What to Ask the Mediator

Divorce mediator sitting at desk with couple on computerDivorce mediators can make or break a divorce agreement.

In order work with an effective divorce facilitator, you and your soon-to-be-ex need to vet them by asking a series of questions to determine if they can help meet both of your needs without going to court and draft a settlement that will be agreeable to both parties.

Here are several important questions to ask your divorce mediator :

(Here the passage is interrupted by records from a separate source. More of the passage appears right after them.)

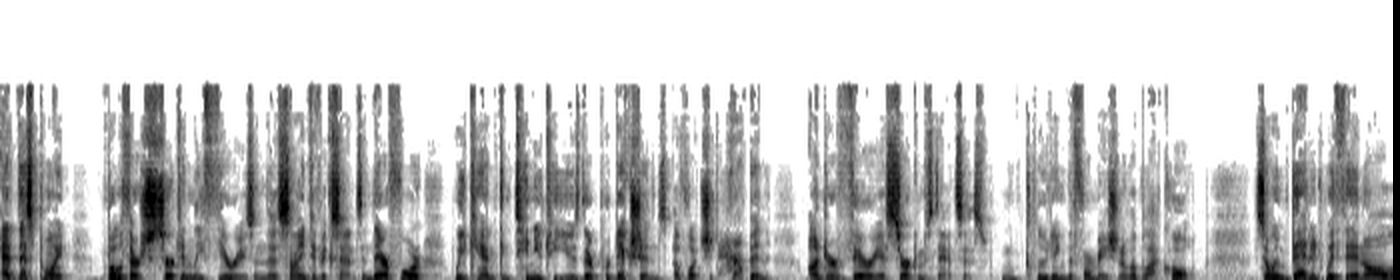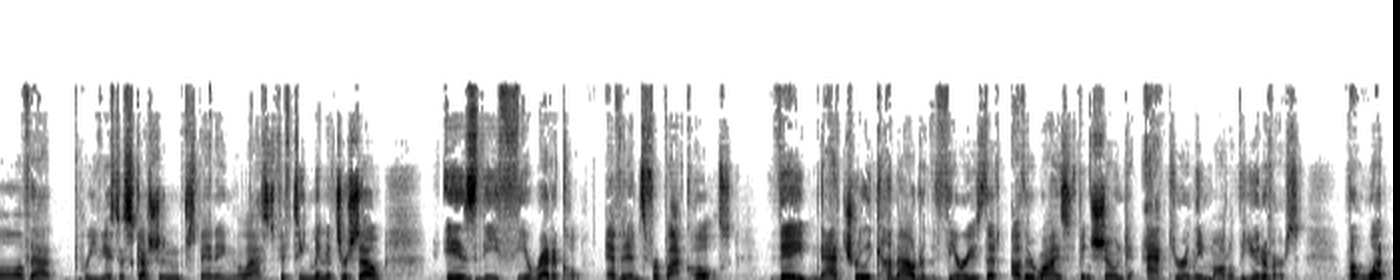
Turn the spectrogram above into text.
at this point, both are certainly theories in the scientific sense, and therefore we can continue to use their predictions of what should happen under various circumstances, including the formation of a black hole. So, embedded within all of that previous discussion spanning the last 15 minutes or so is the theoretical evidence for black holes. They naturally come out of the theories that otherwise have been shown to accurately model the universe. But what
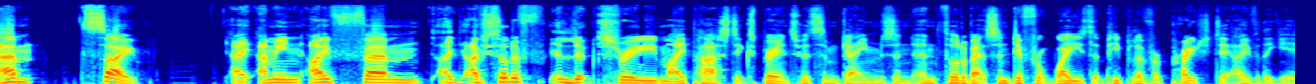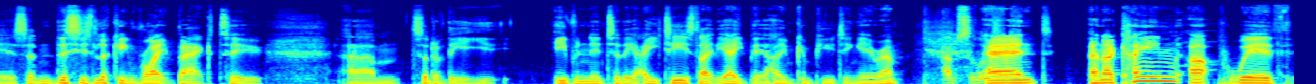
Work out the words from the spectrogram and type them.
Um, so, I, I mean, I've um, I, I've sort of looked through my past experience with some games and, and thought about some different ways that people have approached it over the years, and this is looking right back to um, sort of the even into the eighties, like the eight bit home computing era. Absolutely. And and I came up with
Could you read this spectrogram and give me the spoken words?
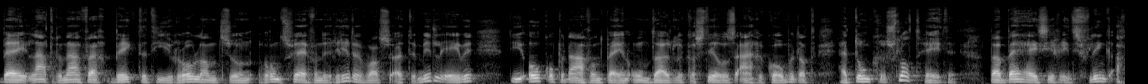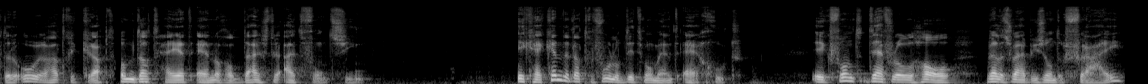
Bij latere navraag bleek dat die Roland zo'n rondzwervende ridder was uit de middeleeuwen, die ook op een avond bij een onduidelijk kasteel was aangekomen dat het Donkere Slot heette, waarbij hij zich eens flink achter de oren had gekrapt, omdat hij het er nogal duister uit vond zien. Ik herkende dat gevoel op dit moment erg goed. Ik vond Deverell Hall weliswaar bijzonder fraai,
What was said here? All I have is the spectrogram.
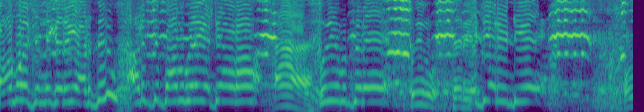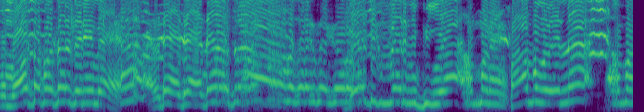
பாம்பு சந்தைக்கு வரைக்கும் அடுத்து அடுத்து பாம்புகளை எட்டையாவரம் புதிய முத்தூர். புரியுது சரி. வெட்டியார் வெட்டி. உங்க மோட்ட பார்த்தாலும் தெரியுமே. கேட்டுக்கு முன்னாடி நிப்பீங்க. ஆமாண்ணே. பாம்பு கோயில்ல ஆமா.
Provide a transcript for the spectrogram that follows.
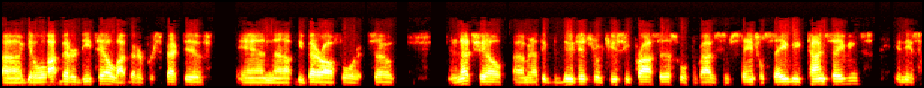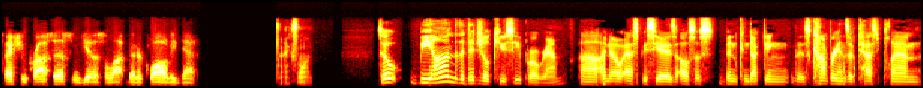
uh, get a lot better detail, a lot better perspective, and uh, be better off for it. So, in a nutshell, I mean, I think the new digital QC process will provide substantial saving, time savings in the inspection process and give us a lot better quality data. Excellent. So beyond the digital QC program, uh, I know SBCA has also been conducting this comprehensive test plan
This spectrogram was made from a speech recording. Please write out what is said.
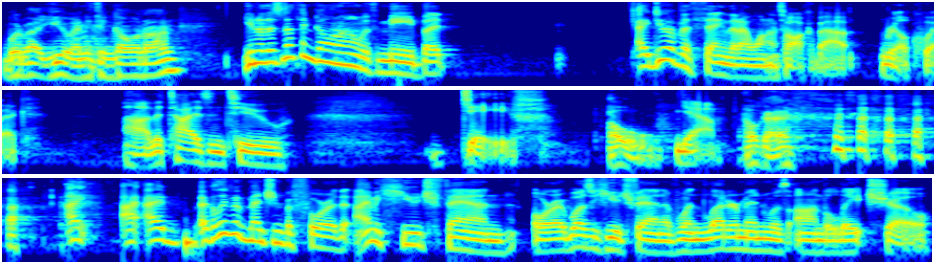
What about you? Anything going on? You know, there's nothing going on with me, but I do have a thing that I want to talk about real quick uh, that ties into Dave. Oh, Yeah. okay. I, I, I believe I've mentioned before that I'm a huge fan, or I was a huge fan of when Letterman was on The Late Show.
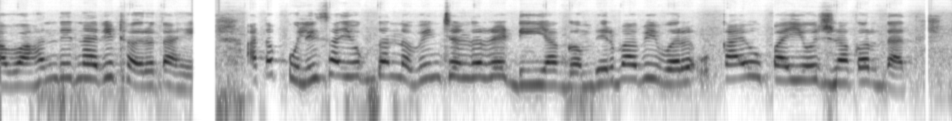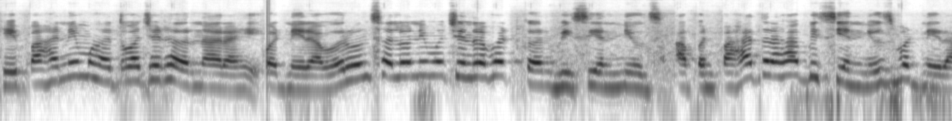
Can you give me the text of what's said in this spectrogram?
आवाहन देणारी ठरत आहे. आता पोलीस आयुक्त नवीन चंद्र रेड्डी या गंभीर बाबीवर काय उपाययोजना करतात? हे पाहणे महत्त्वाचे ठरणार आहे. बडनेरावरून Saloni Machhindra Bhatkar B C N news आपण पाहत रहा B C N news Badnera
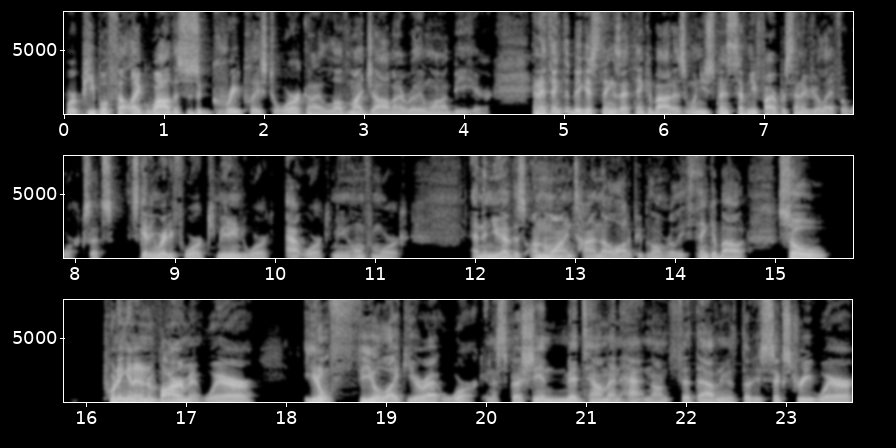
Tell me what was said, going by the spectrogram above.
where people felt like wow this is a great place to work and i love my job and i really want to be here and I think the biggest things I think about is when you spend 75% of your life at work. So it's, it's getting ready for work, commuting to work, at work, commuting home from work. And then you have this unwind time that a lot of people don't really think about. So putting in an environment where you don't feel like you're at work, and especially in Midtown Manhattan on Fifth Avenue and 36th Street, where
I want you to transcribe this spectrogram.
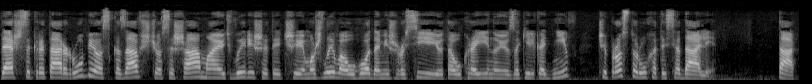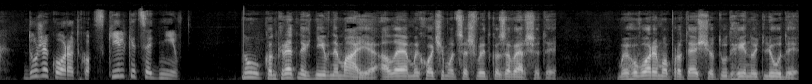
Держсекретар Рубіо сказав, що США мають вирішити, чи можлива угода між Росією та Україною за кілька днів, чи просто рухатися далі. Так, дуже коротко. Скільки це днів? Ну, конкретних днів немає, але ми хочемо це швидко завершити. Ми говоримо про те, що тут гинуть люди,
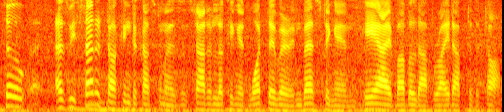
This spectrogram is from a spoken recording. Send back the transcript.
So, uh, as we started talking to customers and started looking at what they were investing in, AI bubbled up right up to the top.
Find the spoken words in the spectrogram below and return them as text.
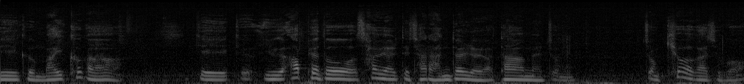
우리 그 마이크가 그이 앞에도 사회할 때 잘 안 들려요. 다음에 좀 좀 키워가지고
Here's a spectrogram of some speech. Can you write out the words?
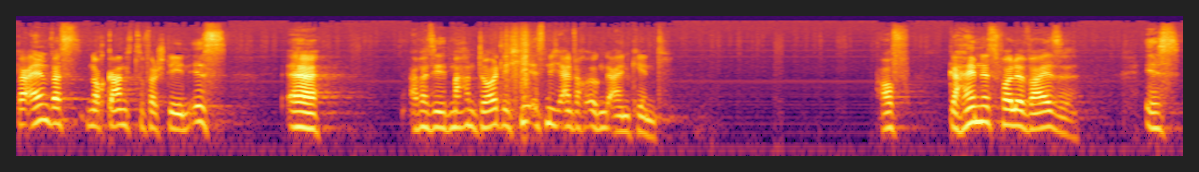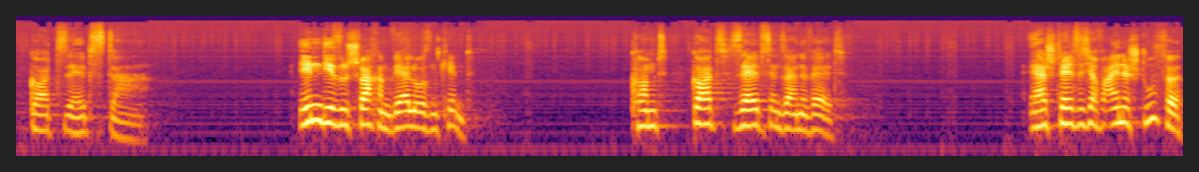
bei allem, was noch gar nicht zu verstehen ist, äh, aber sie machen deutlich, hier ist nicht einfach irgendein Kind. Auf geheimnisvolle Weise ist Gott selbst da. In diesem schwachen, wehrlosen Kind kommt Gott selbst in seine Welt. Er stellt sich auf eine Stufe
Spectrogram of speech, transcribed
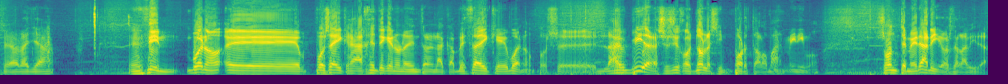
Pero ahora ya. En fin, bueno, eh, pues hay gente que no le entra en la cabeza y que, bueno, pues eh, la vida de sus hijos no les importa lo más mínimo. Son temerarios de la vida.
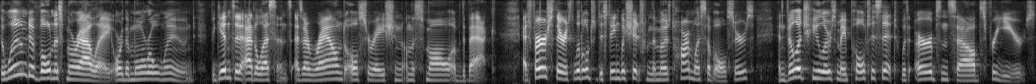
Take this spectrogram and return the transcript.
The wound of vulnus morale, or the moral wound, begins in adolescence as a round ulceration on the small of the back. At first, there is little to distinguish it from the most harmless of ulcers, and village healers may poultice it with herbs and salves for years.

      • How will they remain a neutral facilitator in this process?
      • What will occur if the mediator can no longer remain impartial?
      • What happens is the communication process breaks down and no progress can be made?
      • Is the first consultation free?
      • What is fee structure?
      • Any hidden fees?
      • Invoice by retainer or hourly?
      • How long to do they expect your mediation process to take before an agreement can be met?
      • Remember both you and your spouse have to live with the agreed upon settlement, not the mediator
        • Speak up if you have concerns
      • Mediation is not a walk in the park, it takes effort from both parties, ebbing and flowing with each to find common ground

When you are able to effectively work with a divorce mediator, both parties can make sensible decisions that will be mutually agreeable and benefit your family unit in a positive way!

At Peace Talks, our co-mediation teams of attorneys, therapists, financial professionals can help you and your spouse draft a straight-forward sensible agreement that works for both of you both now and into the future.

Our divorce mediators work with you to explore options, get the information you need to make good decisions, and assist both of you in reaching an agreement, while keeping both parties in control over their future.

Is divorce mediation for you? Get started with our Quick Start FAQ or contact us today to speak with us personally or to schedule a free mediation orientation (310) 301-2100.

Note: This information is general in nature and should not be construed as legal/financial/tax advice. You should work with your attorney, financial, or tax professional to determine what will work best for your situation.